Activity: From the records below, extract all the text exactly and leave the images behind.

[Extracted records]
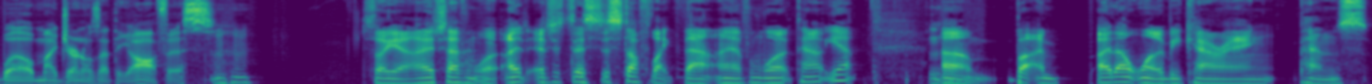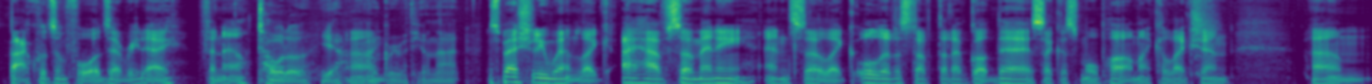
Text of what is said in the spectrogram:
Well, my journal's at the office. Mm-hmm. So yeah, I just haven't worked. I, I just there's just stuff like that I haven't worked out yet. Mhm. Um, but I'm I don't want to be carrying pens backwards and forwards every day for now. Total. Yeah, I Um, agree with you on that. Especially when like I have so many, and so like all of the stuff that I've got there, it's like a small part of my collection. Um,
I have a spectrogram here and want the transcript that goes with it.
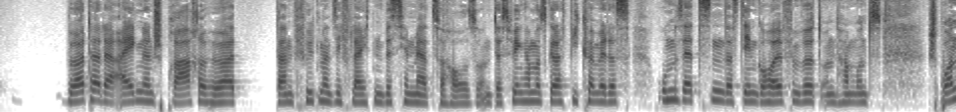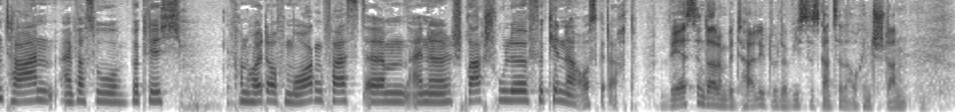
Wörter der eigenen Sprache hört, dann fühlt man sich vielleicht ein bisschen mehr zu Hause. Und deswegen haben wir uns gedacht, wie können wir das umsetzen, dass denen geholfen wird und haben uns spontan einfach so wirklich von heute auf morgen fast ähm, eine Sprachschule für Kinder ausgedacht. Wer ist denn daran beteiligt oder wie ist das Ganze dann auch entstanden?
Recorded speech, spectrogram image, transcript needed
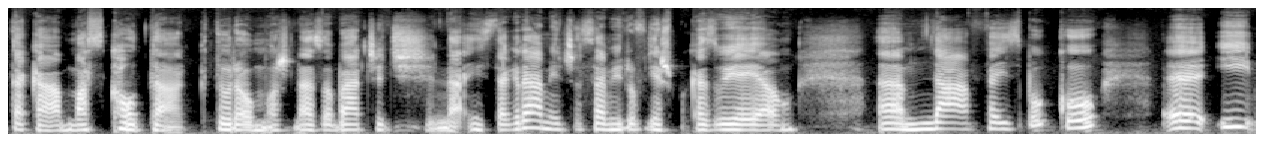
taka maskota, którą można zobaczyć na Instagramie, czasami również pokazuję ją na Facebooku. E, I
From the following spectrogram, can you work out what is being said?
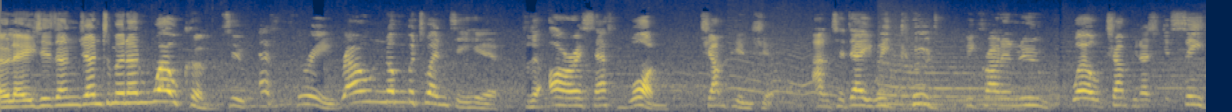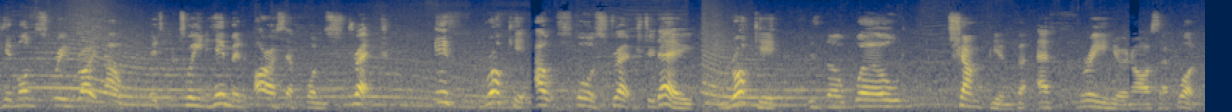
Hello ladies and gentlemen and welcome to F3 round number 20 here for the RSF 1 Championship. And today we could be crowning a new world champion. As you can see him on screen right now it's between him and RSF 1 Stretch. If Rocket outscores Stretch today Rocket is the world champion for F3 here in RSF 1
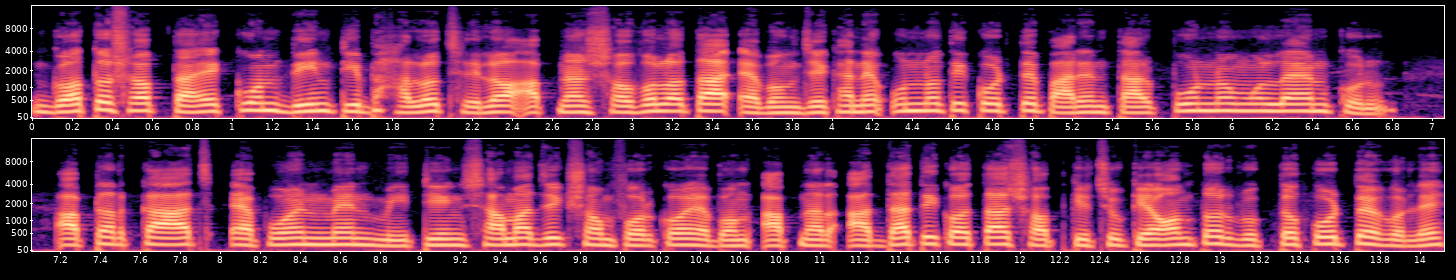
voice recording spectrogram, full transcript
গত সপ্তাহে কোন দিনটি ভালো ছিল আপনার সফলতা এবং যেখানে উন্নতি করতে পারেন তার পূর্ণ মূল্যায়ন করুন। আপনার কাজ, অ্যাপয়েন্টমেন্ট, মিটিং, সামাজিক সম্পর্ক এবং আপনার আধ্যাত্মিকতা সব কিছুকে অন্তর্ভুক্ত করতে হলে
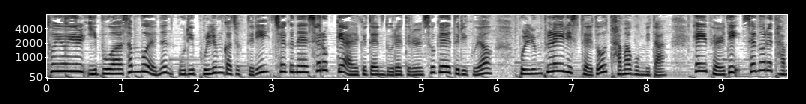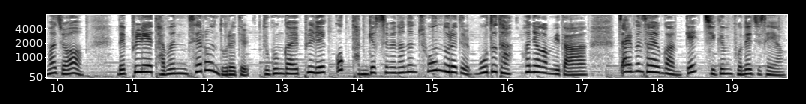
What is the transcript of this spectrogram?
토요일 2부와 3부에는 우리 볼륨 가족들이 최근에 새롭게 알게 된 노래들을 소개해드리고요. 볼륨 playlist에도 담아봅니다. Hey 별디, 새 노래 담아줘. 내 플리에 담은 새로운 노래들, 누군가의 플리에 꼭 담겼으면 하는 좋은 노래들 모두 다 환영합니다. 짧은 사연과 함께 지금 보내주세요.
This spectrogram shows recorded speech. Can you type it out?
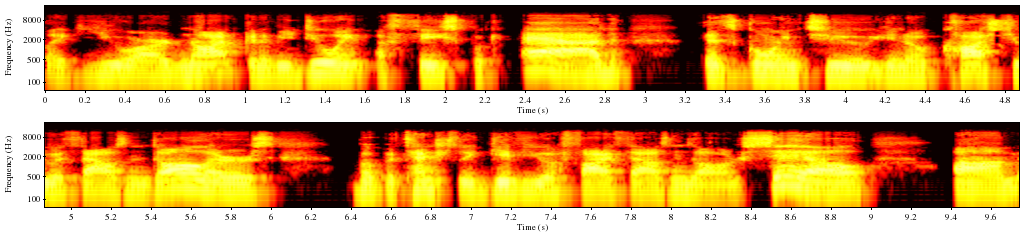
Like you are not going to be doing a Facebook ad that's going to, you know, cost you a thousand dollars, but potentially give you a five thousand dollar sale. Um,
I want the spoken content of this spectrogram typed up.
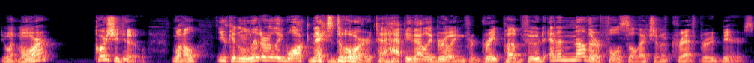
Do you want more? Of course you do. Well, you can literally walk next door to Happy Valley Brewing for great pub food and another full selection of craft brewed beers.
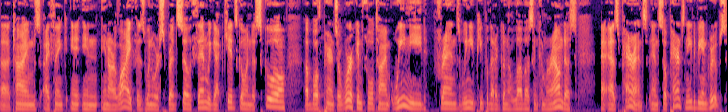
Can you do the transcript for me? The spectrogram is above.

Your response:
Text of what is said in the spectrogram:
Well, my journal's at the office. Mm-hmm. So yeah, I just haven't worked. I, I just there's just stuff like that I haven't worked out yet. Mhm. Um, but I'm I don't want to be carrying pens backwards and forwards every day for now. Total. Yeah, I Um, agree with you on that. Especially when like I have so many, and so like all of the stuff that I've got there, it's like a small part of my collection. Um,
I have a spectrogram here and want the transcript that goes with it.
Wörter der eigenen Sprache hört, dann fühlt man sich vielleicht ein bisschen mehr zu Hause. Und deswegen haben wir uns gedacht, wie können wir das umsetzen, dass denen geholfen wird und haben uns spontan einfach so wirklich von heute auf morgen fast ähm, eine Sprachschule für Kinder ausgedacht. Wer ist denn daran beteiligt oder wie ist das Ganze dann auch entstanden?
Recorded speech, spectrogram image, transcript needed
taka maskota, którą można zobaczyć na Instagramie, czasami również pokazuję ją na Facebooku. E, I
From the following spectrogram, can you work out what is being said?
Hello ladies and gentlemen and welcome to F3 round number 20 here for the RSF 1 Championship. And today we could be crowning a new world champion. As you can see him on screen right now it's between him and RSF 1 Stretch. If Rocket outscores Stretch today Rocket is the world champion for F3 here in RSF 1
voice recording spectrogram, full transcript
গত সপ্তাহে কোন দিনটি ভালো ছিল আপনার সফলতা এবং যেখানে উন্নতি করতে পারেন তার পূর্ণ মূল্যায়ন করুন। আপনার কাজ, অ্যাপয়েন্টমেন্ট, মিটিং, সামাজিক সম্পর্ক এবং আপনার আধ্যাত্মিকতা সব কিছুকে অন্তর্ভুক্ত করতে হলে
What is the transcript of this spectrogram?
토요일 2부와 3부에는 우리 볼륨 가족들이 최근에 새롭게 알게 된 노래들을 소개해드리고요. 볼륨 playlist에도 담아봅니다. Hey 별디, 새 노래 담아줘. 내 플리에 담은 새로운 노래들, 누군가의 플리에 꼭 담겼으면 하는 좋은 노래들 모두 다 환영합니다. 짧은 사연과 함께 지금 보내주세요.
This spectrogram shows recorded speech. Can you type it out?
Like you are not going to be doing a Facebook ad that's going to, you know, cost you a thousand dollars, but potentially give you a five thousand dollar sale. Um,
I want the spoken content of this spectrogram typed up.
Do you want more? Of course you do. Well, you can literally walk next door to Happy Valley Brewing for great pub food and another full selection of craft brewed beers.
Can you do the transcript for me? The spectrogram is above.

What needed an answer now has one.